uSD card wear indicator/s.m.a.r.t


#1

I am using micro SD cards through the (most excellent) SDFat library. I would like to be able to determine if a uSD is approaching the end of its life. Supposedly this can be done through reading its S.M.A.R.T. register. Can this be done through the SDFat library? I poked around and I didn’t see this ability (or something else that could indicate wear).

Some of the uSD manufacturers I spoke to require an NDA to release their secret sauce (code) to be able to do this - needless to see that I don’t want to be locked in and still have hopes that there is a more generic/general way of obtaining a uSD’s status.

This is not a problem specific to the particle platform obviously but I am hoping anyone here has experience with these things.


#2

bump; no pointers anyone?


#3

@joost, I dug around and can’t find anything for reading SMART data off a uSD except for PCs with specialized software. Not all uSD support SMART or have dummy SMART data it seems. So the short answer is you are stuck with developing your own solution unfortunately.


#4

@peekay123, thanks for your reply. I am not even sure if it is SMART data I should attempt to read or some other data. The SDFat library does not provide a ‘bad block/page’ count either. I got some special uSD cards to use that track statistics over a period of time - that will give us an indication what sort of industrial strength card I need but still not a wear indicator of sorts.

So nobody (or few) are using uSD cards in their solution in the field I guess. Folks use EEPROM/FLASH/FRAM? uSD is hard to beat price/performance wise…

Thanks again, I am grasping at any info at this point…


#5

@joost, for large storage, uSD is great but it still suffers from mechanical constraints which is not desirable in industrial applications. Thus the reason why folks go with eeprom or flash. I am using a 128Mb (16MB) flash on a device coupled with SPIFFS to handle wear leveling while providing a file system. However, anything above 64MB becomes tricky for SPIFFS. Another thing is SPIFFS doesn’t (yet) handle bad blocks. If you are writing so much to the device that wear leveling is an issue then perhaps you need to rethink the problem!


#6

@peekay123. My application uses bursts with a bunch of data going to disk but it wont fill up a typically sized uSD. (Say 500M data on a 8G card), All that dat gets purged after analysis. Additionally the FW continuously writes small bits thoughout the day. I can stand to lose 50% of the uSD without a problem but i need to know that that happened so i can theough out an appropirate alarm.

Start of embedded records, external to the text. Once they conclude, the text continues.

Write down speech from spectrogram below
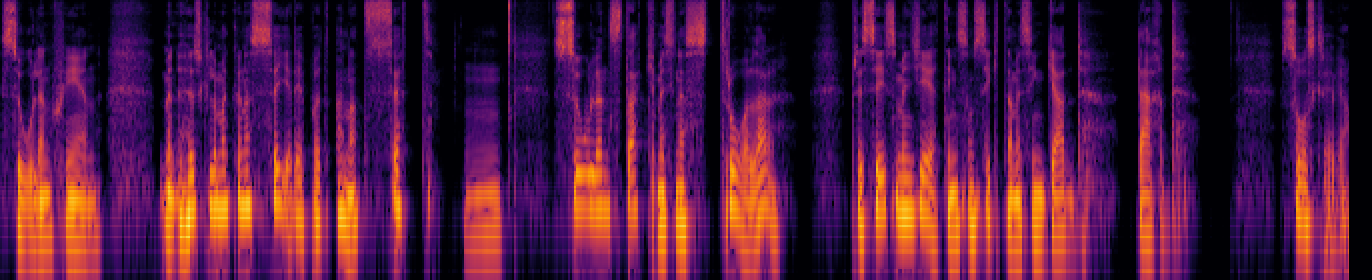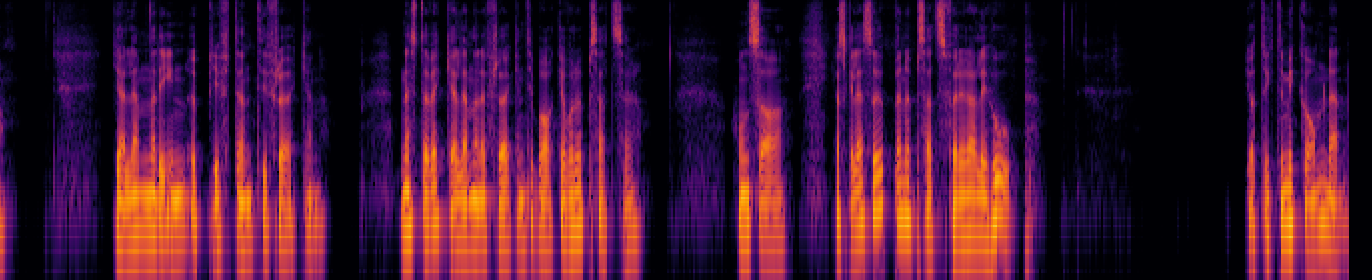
Solen sken. Men hur skulle man kunna säga det på ett annat sätt? Mm. Solen stack med sina strålar. Precis som en geting som siktar med sin gadd, dard. Så skrev jag. Jag lämnade in uppgiften till fröken. Nästa vecka lämnade fröken tillbaka våra uppsatser. Hon sa, jag ska läsa upp en uppsats för er allihop. Jag tyckte mycket om den.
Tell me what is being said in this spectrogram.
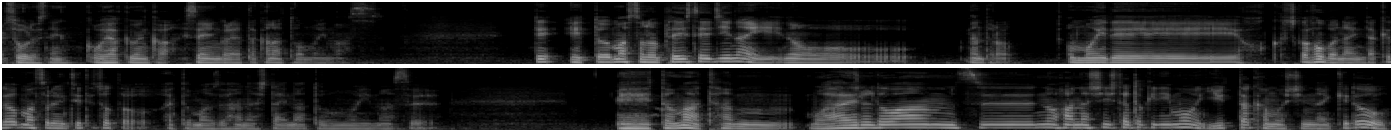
そうですね、500円か1000円ぐらいだったかなと思います。で、えっと、まあ、そのプレイステージ内の、なんだろう、思い出しかほぼないんだけど、まあ、それについてちょっと、えっと、まず話したいなと思います。えっと、まあ、多分、ワイルドアームズの話した時にも言ったかもしれないけど、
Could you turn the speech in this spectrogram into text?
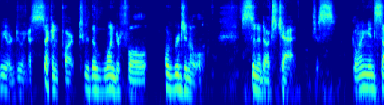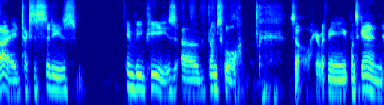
We are doing a second part to the wonderful original Cineducks chat. Just going inside Texas City's MVPs of film school. So here with me once again,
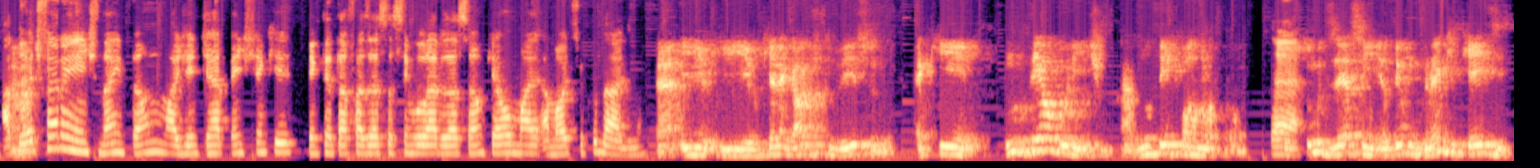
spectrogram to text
a dor é diferente, né? Então, a gente, de repente, tinha que, tinha que tentar fazer essa singularização, que é uma, a maior dificuldade, né? É, e, e o que é legal de tudo isso é que não tem algoritmo, cara, não tem fórmula pronta. É. Costumo dizer assim, eu tenho um grande case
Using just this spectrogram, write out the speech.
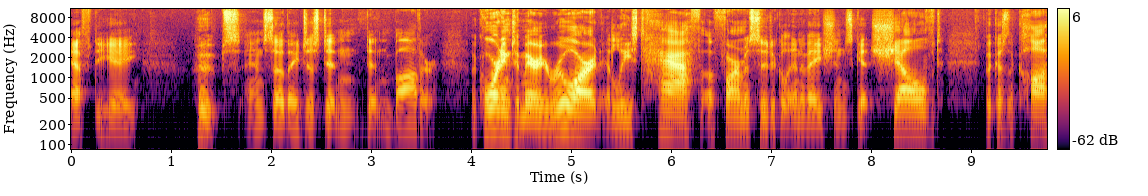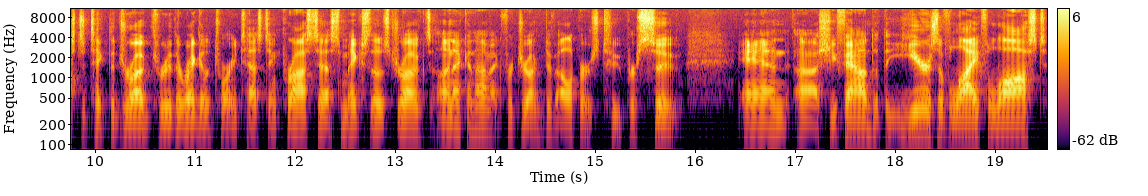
FDA hoops, and so they just didn't, didn't bother. According to Mary Ruwart, at least half of pharmaceutical innovations get shelved because the cost to take the drug through the regulatory testing process makes those drugs uneconomic for drug developers to pursue. and uh, she found that the years of life lost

I think the uSD is the right choice for my app, i simply want to be in control of its lifecycle. The card can be secured mechanically so it does not pop out during shipping. There is no vibration to speak of during normal operation and no corrosive environment so i am ok with the mechanical interface. Having said that though, I continue to look for totally on pcb storage that can hold the data and isnfast enough so we have less fiddly bits that can go wrong in manufacturing.

Anyway, i will need to let google do some more resaerch ;). Thanks for your comments and perspective!